At least one other Republican candidate has entered the special election for the 62nd District State House race created by the sudden resignation last week of Rep. Curt Cobb to take a position in the Bedford County court system.
Bobby Scott informed the Times-Gazette in an e-mail Sunday that he intends to seek the seat as well. Scott, pastor of Gateway Church in Shelbyville, said he had committed to work at a youth camp this week but would pick up his qualifying paperwork on Thursday. He said he has been in contact with the Republican caucus chair in the House and is putting together a campaign team.
"We're starting the process now. I'm talking to a few people," Scott said Monday.
Big G Express chairman Pat Marsh has announced his candidacy, and former Mississippi state senator Barbara Blanton, who unsuccessfully challenged Curt Cobb in 2008, confirmed Monday that she intends to run as well.
In the Democratic primary, Curt Cobb's brother Ty, an employee of United Parcel Service, plans to run and said Monday he would be turning in his qualifying papers either Monday or today.
Chris Brown, who ran unsuccessfully against Blanton in the Republican primary for the House seat in 2008 and who was the Republican nominee for Bedford County sheriff in 2006, has picked up qualifying papers for both party primaries and for running as an independent, according to Bedford County Administrator of Elections Summer Leverette. There's no rule prohibiting a candidate from picking up all three sets of paperwork, but Brown, if he files, would only be able to file one of them.
Leverette said Cobb, Marsh and Blanton had also picked up petitions in Bedford County.
Lincoln County Adminstrator of Elections Sheila Allen said about 2 p.m. Monday that only Cobb had picked up paperwork in Lincoln County.

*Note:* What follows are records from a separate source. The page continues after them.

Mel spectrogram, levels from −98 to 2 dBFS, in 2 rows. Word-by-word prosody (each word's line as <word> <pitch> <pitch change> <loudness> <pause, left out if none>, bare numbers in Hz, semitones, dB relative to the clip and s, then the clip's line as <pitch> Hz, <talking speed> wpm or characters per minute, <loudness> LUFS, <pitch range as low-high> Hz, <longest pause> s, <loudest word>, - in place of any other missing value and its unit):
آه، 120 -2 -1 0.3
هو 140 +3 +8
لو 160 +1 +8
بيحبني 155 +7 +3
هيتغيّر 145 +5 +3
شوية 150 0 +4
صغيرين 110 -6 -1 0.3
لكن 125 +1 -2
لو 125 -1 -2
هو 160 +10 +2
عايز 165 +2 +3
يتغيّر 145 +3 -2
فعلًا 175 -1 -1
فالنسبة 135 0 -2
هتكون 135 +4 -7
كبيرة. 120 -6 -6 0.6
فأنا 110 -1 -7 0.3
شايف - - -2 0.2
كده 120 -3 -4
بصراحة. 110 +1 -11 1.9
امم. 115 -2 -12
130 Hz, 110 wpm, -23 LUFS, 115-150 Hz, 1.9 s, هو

No one had picked up any papers in Rutherford County at 2 p.m. Monday. The 62nd District includes all of Bedford, part of Lincoln and Rutherford counties.
Party primaries for the seat will be held on Aug. 27, with the general election to be Oct. 13. Qualifying petitions must be turned in by noon July 16.

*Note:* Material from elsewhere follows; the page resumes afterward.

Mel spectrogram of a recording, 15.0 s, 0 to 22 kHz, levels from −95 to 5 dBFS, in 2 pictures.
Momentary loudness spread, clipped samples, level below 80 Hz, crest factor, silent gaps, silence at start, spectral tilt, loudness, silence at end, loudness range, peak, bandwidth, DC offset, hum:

Curt Cobb shocked political observers statewide by resigning his State House seat to become Bedford County Clerk and Master, the court clerk serving Chancery Court. Chancellor J.B. Cox appointed Cobb to the seat.
Republicans hold a 50-49 margin in the State House, but the speaker, Kent Williams, was elected with Democratic support over the Republican caucus' chosen candidate. Williams still identifies himself as a "Carter County Republican" but has been rejected by his party's leadership for siding with the Democrats.
The narrow margin of power in the House makes the race a significant one and the fact that it will be a special election, held on its own in an off-cycle year, indicates that many of the state's political figures will be following it closely.
Chris Brown has picked up qualifying petitions for both party primaries and for running as an independent. If he decides to seek the seat, he can only file one set of paperwork.